United States historian (1912-1989)

References in periodicals archive ?
11) Barbara Tuchman, The Zimmermann Telegram (New York: Viking Books, 1958), 176-178.
Barbara Tuchman offers this final, predictive, judgment.
Barbara Tuchman, that genius historian and major critic of oral history, said what she thinks of oral history, and I think her criticism is well worth our consideration: "With the appearance of the tape recorder, a monster with the appetite of a tapeworm, we now have, through its creature oral history, an artificial survival of trivia of appalling proportions .
Famed historian Barbara Tuchman once described the 13th century as a "distant mirror," into which we could look and see staring back at us some truths about ourselves.
University City Great Books Discussion Group discusses The First Salute: A View of the American Revolution by Barbara Tuchman (chs.
Master and Commander'' is ``a distant mirror,'' as historian Barbara Tuchman called her own book on the 14th century.
Taylor, reinforced by the American Barbara Tuchman, who shifted some of the blame to the mechanics of mobilization.
By impressive examples and incontrovertible argument," wrote Barbara Tuchman in her narrative history, The Guns of August, "Angell showed that in the present financial and economic interdependence of nations, the victor would suffer equally with the vanquished; therefore war had become unprofitable; therefore no nation would be so foolish as to start one.
Probably the most widely read historian of the last three or four decades in the United States is Barbara Tuchman, who spent some seven years as a journalist before she started writing history and who did pay a great deal of attention to how she told the story, how she framed the story.
The late Barbara Tuchman in The March of Folly (1984) described the effect of the Mylai Massacre and many like it in Vietnam in 1970 on Americans at home, saying: 'American soldiers in a burst of crazy brutality had killed over 200 unarmed villagers, including old men, women and helpless crying children.
One of my favorite historians is the late Barbara Tuchman.
Muchos anos antes, en un ensayo historico muy perspicaz titulado La marcha a la locura, Barbara Tuchman mostraba como las elites dirigentes de Troya, el Vaticano, Londres y Washington perdieron respectivamente la ciudad, los estados pontificios, las colonias --que luego fueron los Estados Unidos- y Vietnam por practicar, contra toda la evidencia disponible, "una politica contraria al propio interes" que consistio en "perseguir las desventajas despues de que estas se habian hecho obvias", es decir, en una locura cuya primera caracteristica --segun la historiadores-- es el "rechazo a la razon".
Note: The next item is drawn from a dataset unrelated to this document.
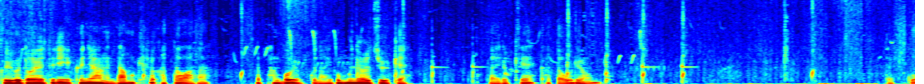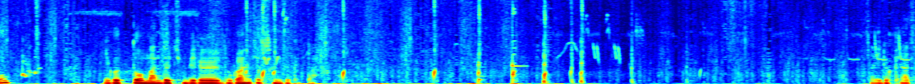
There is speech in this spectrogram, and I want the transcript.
그리고 너희들이 그냥 나무 캐러 갔다 와라. 자, 방법이 없구나. 이거 문 열어줄게. 자 이렇게 갔다 오렴. 됐고 이것도 만들 준비를 누가 해줬으면 좋겠다 이렇게 하자.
Imagine a committee consisting of Susan Sontag, Mary Gordon, Margaret Drabble, Elizabeth Hardwick, Pauline Maier, Toni Morrison, Nadine Gordimer, Nell Irvin Painter, Barbara Tuchman, with Richard Howard in the A.
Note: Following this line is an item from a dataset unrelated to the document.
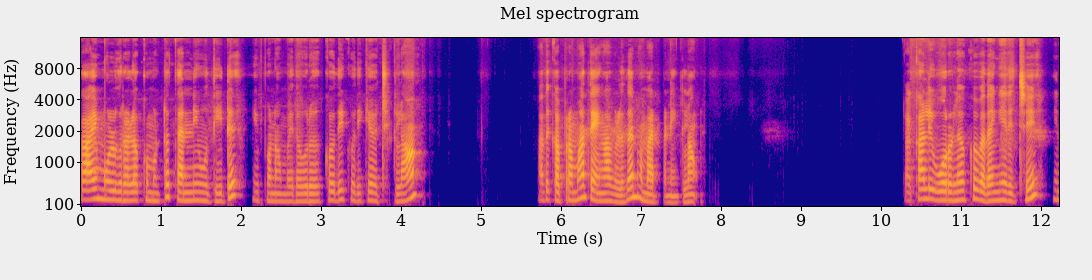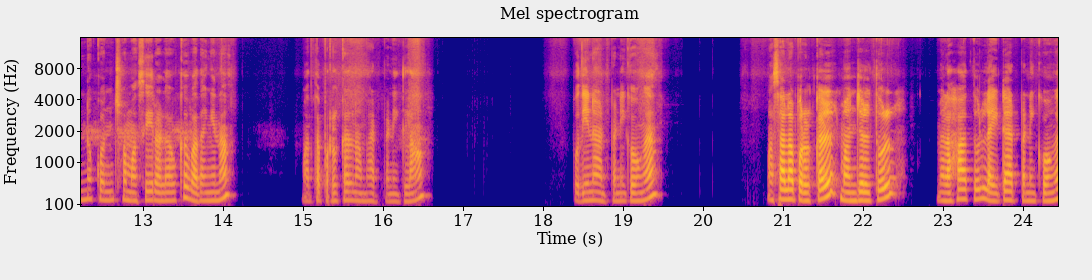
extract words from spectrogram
காய் மூழ்கிற அளவுக்கு மட்டும் தண்ணி ஊற்றிட்டு இப்போ நம்ம இதை ஒரு கொதி கொதிக்க வச்சுக்கலாம். அதுக்கப்புறமா தேங்காய் விழுதை நம்ம ஆட் பண்ணிக்கலாம். தக்காளி ஓரளவுக்கு வதங்கிருச்சு. இன்னும் கொஞ்சம் மசிகிற அளவுக்கு வதங்கினா மற்ற பொருட்கள் நம்ம ஆட் பண்ணிக்கலாம். புதினா ஆட் பண்ணிக்கோங்க. மசாலா பொருட்கள் மஞ்சள் தூள் மிளகாத்தூள் லைட்டாக ஆட் பண்ணிக்கோங்க.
Apart from writers with an axe to grind, such as Elie Wiesel, Martin Peretz and Bernard Lewis, uncritical enthusiasts also included the novelist Saul Bellow and, much to my chagrin, historian Barbara Tuchman.
He is interested in strategies that, like those of Frederick Jackson Turner and Carl Becker, influence "the American people" (that convenient fiction), or strategies that persuade politicians, particularly military leaders, more directly, as did those of Alfred Thayer Mahan and Barbara Tuchman.